Additional reporting by PA
Upskirting becomes a specific criminal offence in England and Wales today following a high-profile campaign.
The Voyeurism (Offences) (No.2) Bill, known as the “Upskirting Bill” received Royal Assent on 12 February.
It will now become the Voyeurism (Offences) Act 2019 and officially comes into force on the 12 April.
The act adds two new offences to the Sexual Offences Act 2003 to cover the practice of upskirting.
The breakthrough comes after writer Gina Martin launched a campaign to legislate against the act, after discovering it was not technically considered a sexual crime.
Gina, was herself a victim of upskirting while at a music festival in 2017, only realising what had happened when she spotted him sharing the photograph of her crotch with his friends.
But after alerting the authorities, she was stunned to discover that, at the time, taking a photograph up a woman’s skirt wasn’t technically a sexual offence.
After a Facebook post detailing her experience went viral, she launched an online petition to get her case reopened with the police and called for upskirting to be made part of the Sexual Offences Act 2003.
Within days, her petition received 50,000 signatures.
What is upskirting?
In it’s simplest form upskirting is the invasive practice of taking an image or video up somebody’s clothing in order to see their genitals or underwear.
Essentially, ‘upskirt’ or ‘creep shots’ are photographs of women in public spaces taken by men and sometimes uploaded online without the former knowing or giving consent.
Data obtained by the Press Association shows children as young as seven have reported being victims of the cruel craze.
And while the vast majority of known cases involve men targeting women, men have also been victims.
Why was upskirting not considered a criminal offence?
It seems crazy that something so invasive couldn’t be considered criminal but up until Friday, there was no specific upskirting offence in England and Wales.
Scotland has had its own law on upskirting for almost a decade, but the law elsewhere in Britain had not not yet been adapted to incorporate technological advances that allowed the practice of upskirting.
Previously, anyone in England and Wales who fell victim to the cruel craze could explore possible convictions for the likes of voyeurism, public disorder or indecency.
But campaigners said this was inadequate because criteria for a conviction down these channels, such as the incident being witnessed by other people, is not always available.
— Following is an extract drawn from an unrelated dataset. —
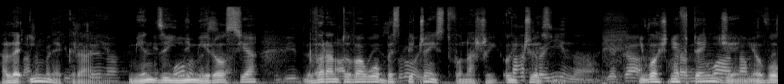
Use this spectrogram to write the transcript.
ale inne kraje, między innymi Rosja, gwarantowało bezpieczeństwo naszej ojczyzny. I właśnie w ten dzień owo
In Gina Martin’s case the men who upskirted her could have potentially been prosecuted for outraging public decency.
But there were a couple of reasons why this was not possible.
First, the offence of outraging public decency does not apply in all instances of upskirting.
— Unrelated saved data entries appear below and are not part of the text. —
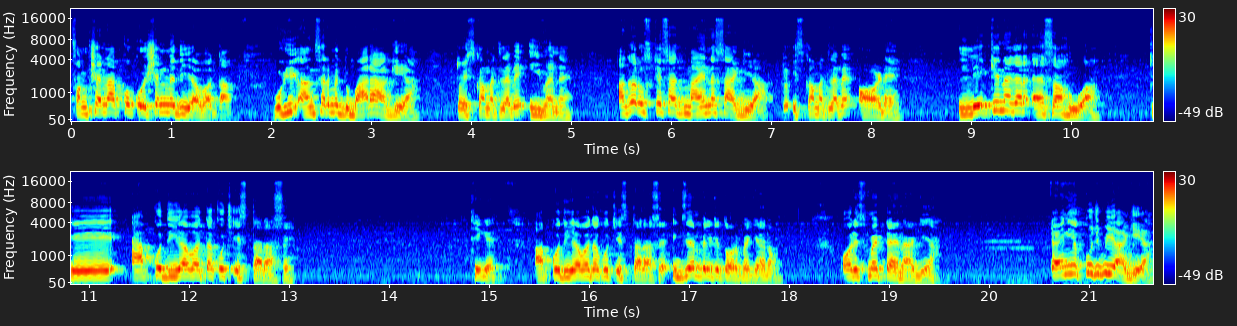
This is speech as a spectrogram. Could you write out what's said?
फ़ंक्शन आपको क्वेश्चन में दिया हुआ था, वही आंसर में दोबारा आ गया। तो इसका मतलब है इवन है। अगर उसके साथ माइनस आ गया तो इसका मतलब है ऑड है। लेकिन अगर ऐसा हुआ कि आपको दिया हुआ था कुछ इस तरह से, ठीक है? आपको दिया हुआ था कुछ इस तरह से। एग्ज़ाम्पल के तौर पे कह रहा हूँ। और इसमें टेन आ गया। टेन या कुछ भी आ गया।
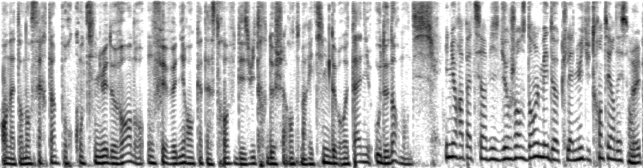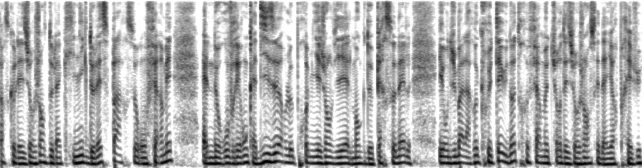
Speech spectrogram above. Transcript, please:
En attendant, certains, pour continuer de vendre, ont fait venir en catastrophe des huîtres de Charente-Maritime, de Bretagne ou de Normandie. Il n'y aura pas de service d'urgence dans le Médoc la nuit du 31 décembre. Oui, parce que les urgences de la clinique de l'Espar seront fermées. Elles ne rouvriront qu'à 10h le 1er janvier. Elles manquent de personnel et ont du mal à recruter. Une autre fermeture des urgences est d'ailleurs prévue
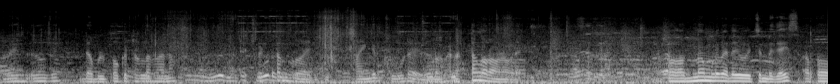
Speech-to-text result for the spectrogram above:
അതായത് നോക്ക് ഡബിൾ പോക്കറ്റുള്ള സാധനം. ചൂട്ടം കുറവായിരിക്കും. ഭയങ്കര ചൂടായിരുന്നു ഘട്ടം കുറവാണ് അവിടെ. അപ്പോൾ അന്ന് നമ്മൾ വില ചോദിച്ചിട്ടുണ്ട് ഗൈസ് അപ്പോൾ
Second, the offence of outraging public decency is inappropriate as it fails to reflect the sexual nature of the offence and/or the fact that the harm is caused to the individual (rather than the public).
What does the new law mean for victims of upskirting?
Until now, if someone was caught upskirting, the police could request that the image be deleted, but no further prosecution was possible.
But now the Voyeurism Act allows upskirting to be treated as a sexual offence and ensure that the most serious offenders are placed on the sex offenders’ register.
What’s more a conviction in a magistrates court could carry a sentence of up to one year in prison and/or a fine, while a more serious offence, tried in the crown court, would carry a sentence of up to two years in prison.
Police will also be able to arrest people on suspicion of upskirting from today.
Commenting on the law change Paola Diana, female activist and author of ‘Saving the world. Women: the XXI’s Century Factor for Change’ says: “The news that upskirting has finally been made a criminal offence, punishable by two years in jail, is a long overdue step in the right direction.
“Upskirting is a horrific crime of which no woman should be subject to. It is a stark form of sexual abuse, and falls into the same category as revenge porn and image-based sex abuse which was addressed in legislation implemented in 2015 and resulted in over 500 prosecutions.
Paola says there should be no grey area when it comes to sexual abuse. “I am glad to see that we are now doing more to protect women by making such acts punishable by law enforcement. There should be zero tolerance when it comes to harassment and sexual abuse.
“We have a moral obligation to protect not only our women but our children, and I found it quite astonishing that prior to this development, people were able to loop holes in our legal system, allowing these despicable acts to go relatively unpunished.
“[Upskirting] is a despicable invasion of privacy and it is now down to the police to log and investigate these cases as they would any sexual abuse crime. By making upskirting a crime, we are sending a clear message that women will no longer be easy prey for these sexual predators, and their actions will be met with adequate consequences. I’d say that this law change is a huge win for women in the UK!”